Since this was the first workshop like this any of us ran, we only had a very loose script. Mark started off by thanking everyone for being there. Then we went through why a number of us felt this was so important. Then we went through a quick introduction of the coaches and which systems they were best at (for this, we focused on FATE, Apocalypse World, and Cortex+ as systems to hack). We also took some time to make the implicit explicit, and worked as a group to set some ground rules for the session, giving everyone the ability to provide input.
We tried to organize groups by who was most excited by which systems but realized that one of the system advocates did a great job explaining one of the systems and many people wanted to do that system, which wouldn't work for the way our knowledge was spread. Instead, we started having people pair up and pitch concepts to each other. Once most of the groups had agreed to a concept, we went through again and the coaches tried to match up systems with the concepts. We had two groups where both members didn't agree on a concept, but they were happy to switch group members so most groups were in favor of the pitched concept and the system.
With four of the five groups having a concept, system, and mentor, they started designing and spent the next hour doing just that. For the fifth group, Mark suggested more concrete steps (sorry, it was even cooler than that but I don't know how to describe it). For instance, Mark suggested that they should figure out a type of story they both like and then left for a bit. When he came back, they had a concept and then he talked about what sort of system would be best for it. Their game felt like FATE would be a great fit, so he gave them a character sheet and talked about the parts of a FATE character. He asked them to consider if the attributes listed on the character sheet encapsulated what the characters were likely to do or need to do and, if not, to suggest alternatives.

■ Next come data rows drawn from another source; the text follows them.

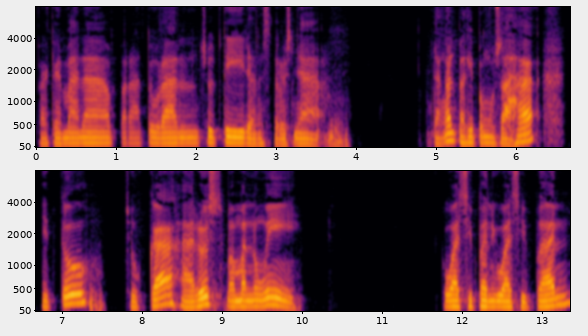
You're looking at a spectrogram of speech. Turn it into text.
bagaimana peraturan cuti dan seterusnya. Sedangkan bagi pengusaha itu juga harus memenuhi kewajiban-kewajiban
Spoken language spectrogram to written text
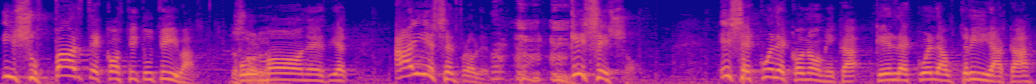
Y sus partes constitutivas, Los pulmones, bien. Ahí es el problema. ¿Qué es eso? Esa escuela económica, que es la escuela austríaca,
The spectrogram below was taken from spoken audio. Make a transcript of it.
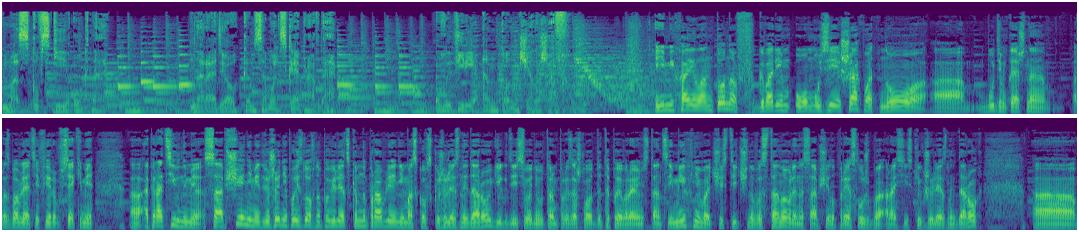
«Московские окна». На радио «Комсомольская правда». В эфире Антон Челышев. И Михаил Антонов. Говорим о музее шахмат, но а, будем, конечно, разбавлять эфир всякими а, оперативными сообщениями. Движение поездов на Павелецком направлении Московской железной дороги, где сегодня утром произошло ДТП в районе станции Михнева, частично восстановлено, сообщила пресс-служба российских железных дорог. А,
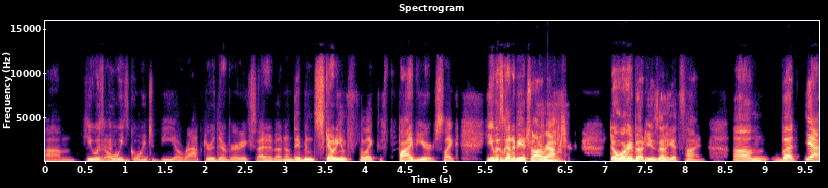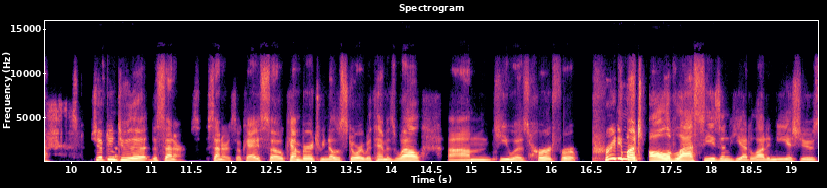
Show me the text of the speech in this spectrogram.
Um, he was mm-hmm. always going to be a Raptor. They're very excited about him. They've been scouting him for like five years. Like he was going to be a Toronto Raptor. Don't worry about it. He was going to get signed. Um, but yeah, shifting to the the center centers. Okay, so Khem Birch, we know the story with him as well. Um, he was hurt for pretty much all of last season. He had a lot of knee issues.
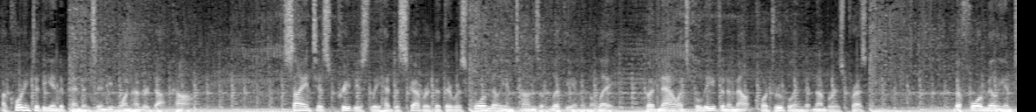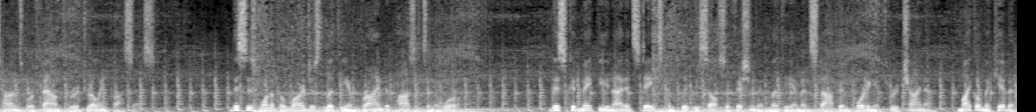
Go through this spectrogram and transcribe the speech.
according to the Independent's Indy100.com. Scientists previously had discovered that there was 4 million tons of lithium in the lake, but now it's believed an amount quadrupling that number is present. The 4 million tons were found through a drilling process. This is one of the largest lithium brine deposits in the world. This could make the United States completely self-sufficient in lithium and stop importing it through China. Michael McKibben,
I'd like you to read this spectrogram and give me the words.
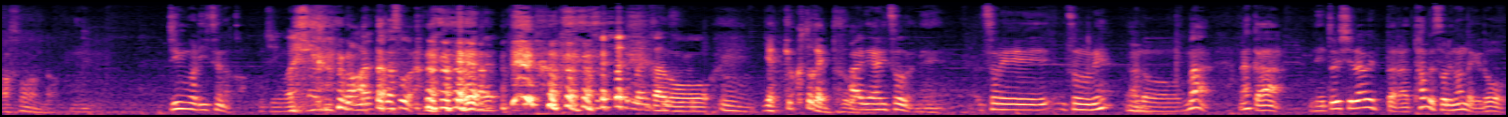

After about an hour, it was time to start winding down. He described the pitch process and gave each group a few minutes to pitch their idea to the rest of the group. It was a cool experience. Not only were most of the groups super excited about their idea, but there were some awesome ideas out there that I would never have heard about otherwise. We also talked about how to go forward, suggesting that people create a design document that they could easily share and to not get discouraged if the idea doesn't last. Most if not all of the mentors have game ideas that they start but just never finish for one reason or another.
It was my favorite part of GenCon this year and honestly, I'm having a hard time thinking of a convention related experience that beats it. It was great seeing 10 women excited about game design, to watch them go from being nervous about hacking on games (a lot of the intros focused on being nervous or inexperienced) to hacking on games to create they want to see in the world. Afterwards, we collected all of their contact information and shared it to the whole group.
So, if you are at all interested, steal this idea! Seriously. Hack it even! Make it your own. But let's get more women designing and let's build more opportunities for learning, networking, and mentoring. We definitely want to do it again next GenCon and I'd love to see this at other conventions.
Also, don't just take my word for it, here's a description from one of the participants, Sarah Richardson: Con Diary: Gen Con wrap up